(Beginning of Materials provided)

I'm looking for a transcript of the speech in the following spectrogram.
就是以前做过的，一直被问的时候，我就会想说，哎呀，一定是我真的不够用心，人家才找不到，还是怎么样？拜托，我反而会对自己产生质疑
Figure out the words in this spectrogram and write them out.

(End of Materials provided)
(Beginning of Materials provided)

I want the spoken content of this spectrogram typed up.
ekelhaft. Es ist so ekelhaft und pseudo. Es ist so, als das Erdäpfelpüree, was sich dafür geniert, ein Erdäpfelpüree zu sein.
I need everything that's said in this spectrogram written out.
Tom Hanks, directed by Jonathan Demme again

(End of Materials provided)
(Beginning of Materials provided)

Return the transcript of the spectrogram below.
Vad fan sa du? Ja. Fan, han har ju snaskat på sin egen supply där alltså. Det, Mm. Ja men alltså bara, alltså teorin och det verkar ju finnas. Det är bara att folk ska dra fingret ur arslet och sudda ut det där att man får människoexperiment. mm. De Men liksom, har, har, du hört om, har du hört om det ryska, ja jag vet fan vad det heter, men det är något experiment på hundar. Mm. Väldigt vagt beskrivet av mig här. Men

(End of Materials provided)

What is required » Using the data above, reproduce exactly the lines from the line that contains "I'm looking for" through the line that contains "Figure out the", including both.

Finished task »
I'm looking for a transcript of the speech in the following spectrogram.
就是以前做过的，一直被问的时候，我就会想说，哎呀，一定是我真的不够用心，人家才找不到，还是怎么样？拜托，我反而会对自己产生质疑
Figure out the words in this spectrogram and write them out.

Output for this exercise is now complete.